Constitutive host factors that influence progression to AIDS are understood poorly. In the macaque model for AIDS, 35 animals infected with simian immunodeficiency virus (SIV) were analyzed for major histocompatibility complex class II antigen expression on blood monocytes and B cells by immunostaining and flow cytometry. Expression varied widely between animals but was constant with time. Level of expression and the proportion of monocytes and B cells that expressed class II were not affected by SIV infection. Significantly more animals developed AIDS in the group with low class II expression than in the group with high expression (P <.001). Progression to disease was faster in animals that expressed poorly (P <.01), and opportunistic pathogens were more common (P <.05). Thus, the constitutive level of class II antigen expression may be a useful prognostic indicator for human immunodeficiency virus disease in humans and may be an important factor in the design of vaccine trials.
Bibliographical noteFunding Information:

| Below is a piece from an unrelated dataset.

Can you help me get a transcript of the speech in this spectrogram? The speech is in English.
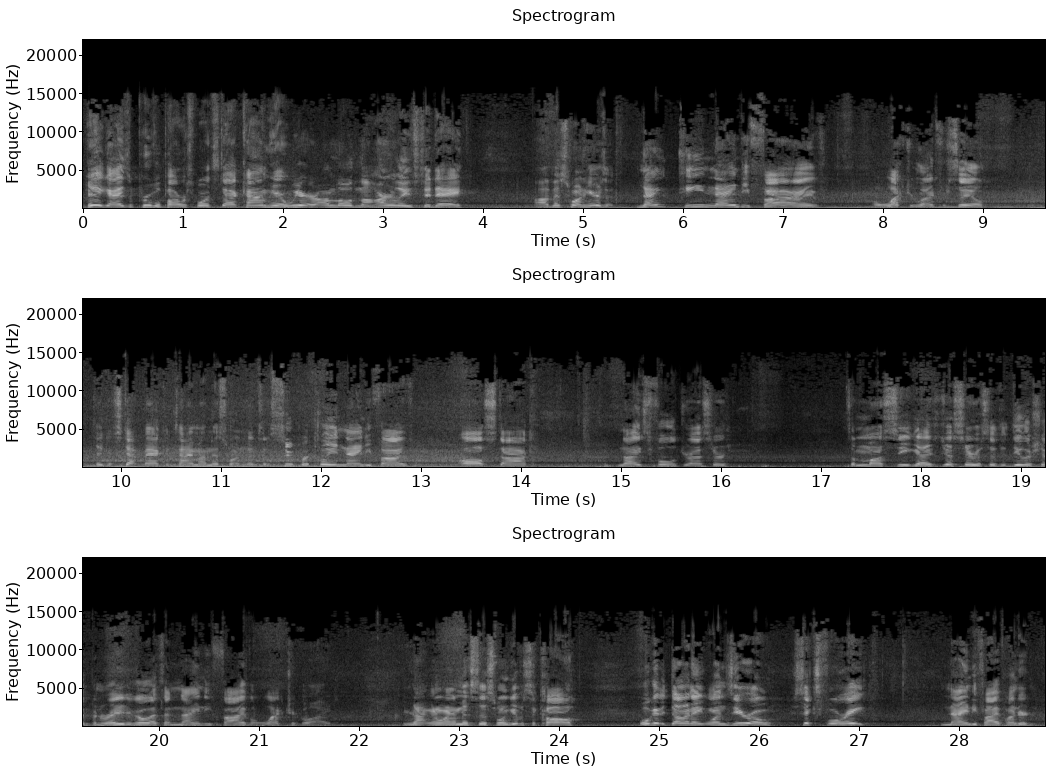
Hey guys, ApprovalPowersports.com here. We are unloading the Harleys today. Uh, this one here is a 1995 Electra Glide for sale. Take a step back in time on this one. That's a super clean 95, all stock, nice full dresser. It's a must-see, guys. Just serviced at the dealership and ready to go. That's a 95 Electra Glide. You're not going to want to miss this one. Give us a call. We'll get it done, 810-648-9500.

Received 24 January 1995; revised 19 May 1995. Presented in part: 11th Annual Symposium on Nonhuman Primate Models for AIDS, Madison, Wisconsin, September 1993; Medical Research Council AIDS-Directed Programme Workshop, Brighton, United Kingdom, September 1993. Financial support: Public Health Laboratory Service, AIDS-Directed Programme ofthe Medical Research Council, European Union Concerted Action on AIDS in Macaques, and Project European Vaccines against AIDS. Reprints or correspondence: Dr. Graham A. Hall, Centre for Applied Microbiology and Research, Porton Down, Salisbury, Wiltshire SP4 OJG, UK.